═══ DATA SECTION ═══

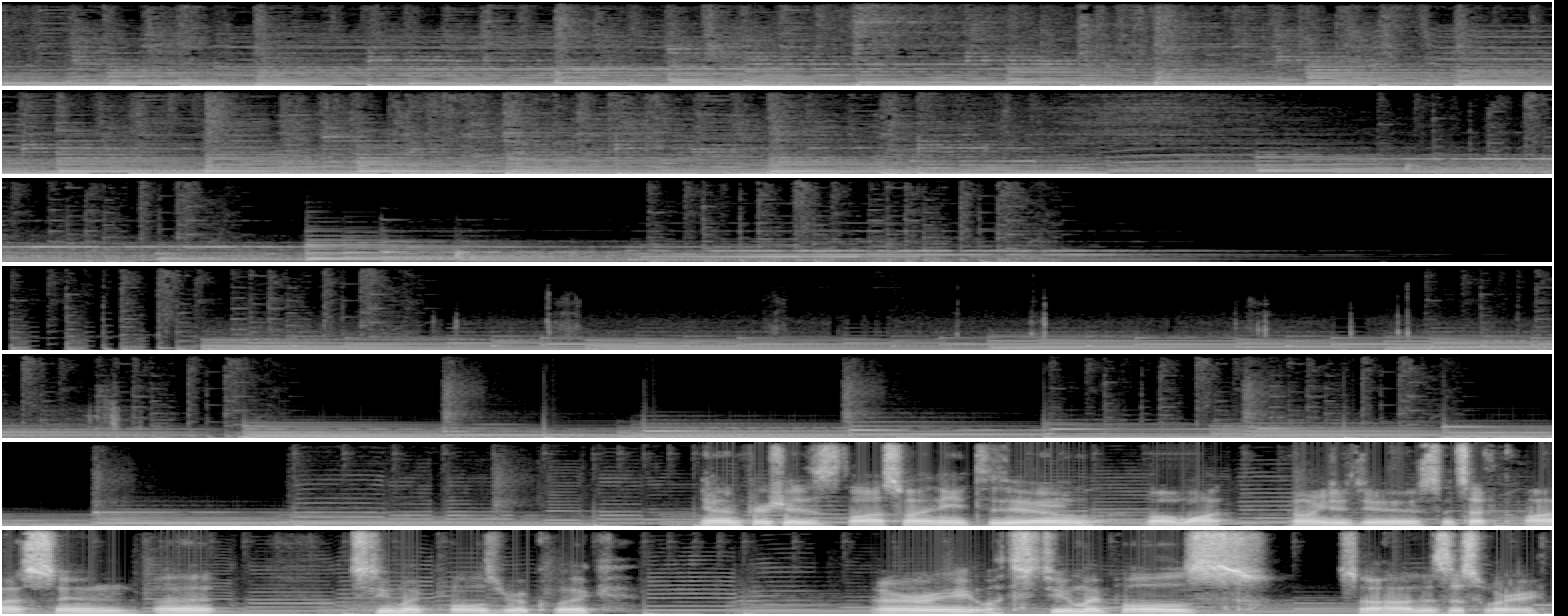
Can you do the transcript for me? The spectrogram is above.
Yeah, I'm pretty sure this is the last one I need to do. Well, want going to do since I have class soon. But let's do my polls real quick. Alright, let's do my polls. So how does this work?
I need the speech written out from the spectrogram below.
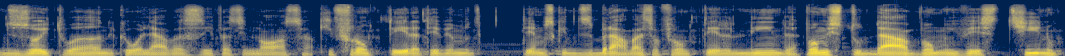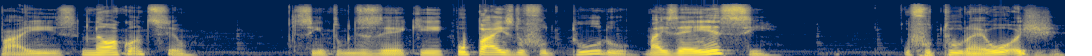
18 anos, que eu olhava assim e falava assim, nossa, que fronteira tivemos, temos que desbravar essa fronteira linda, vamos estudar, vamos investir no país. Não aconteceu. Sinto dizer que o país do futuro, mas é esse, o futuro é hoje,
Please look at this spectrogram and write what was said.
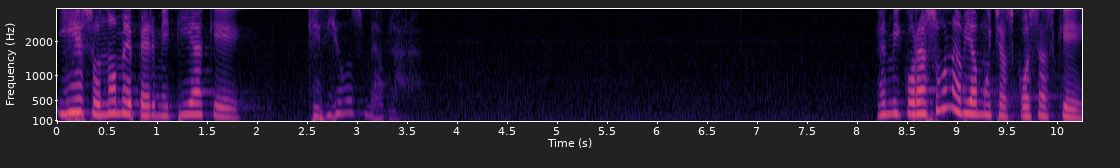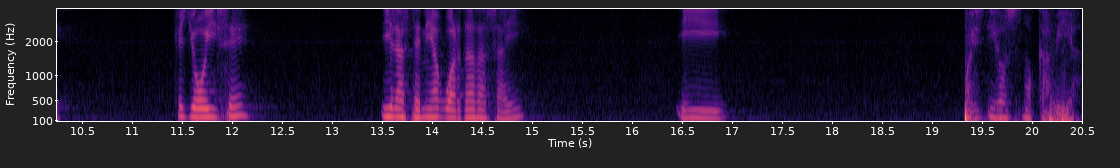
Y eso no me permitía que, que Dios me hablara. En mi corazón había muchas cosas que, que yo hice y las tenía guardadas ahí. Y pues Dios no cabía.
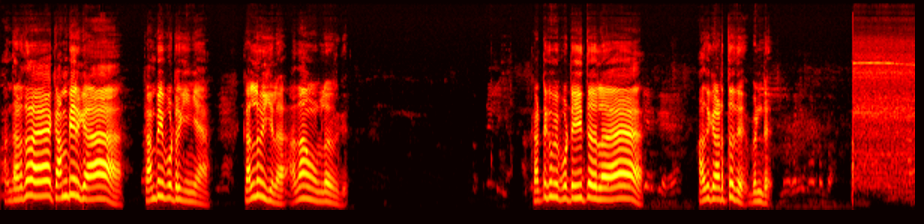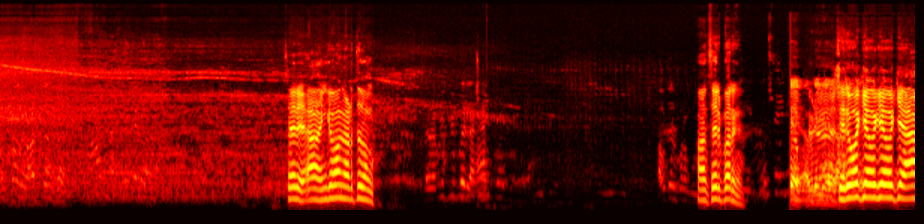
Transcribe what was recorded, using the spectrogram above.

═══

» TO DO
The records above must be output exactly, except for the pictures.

» OUTPUT FOR THIS TASK
Can you do the transcript for me? The spectrogram is above.
Yeah, I'm pretty sure this is the last one I need to do. Well, want going to do since I have class soon. But let's do my polls real quick. Alright, let's do my polls. So how does this work?
I need the speech written out from the spectrogram below.
18 anos, que eu olhava assim e falava assim, nossa, que fronteira tivemos, temos que desbravar essa fronteira linda, vamos estudar, vamos investir no país. Não aconteceu. Sinto dizer que o país do futuro, mas é esse, o futuro é hoje,
Please look at this spectrogram and write what was said.
Y eso no me permitía que, que Dios me hablara. En mi corazón había muchas cosas que, que yo hice y las tenía guardadas ahí. Y pues Dios no cabía.
Transcribe what was recorded, using the spectrogram above.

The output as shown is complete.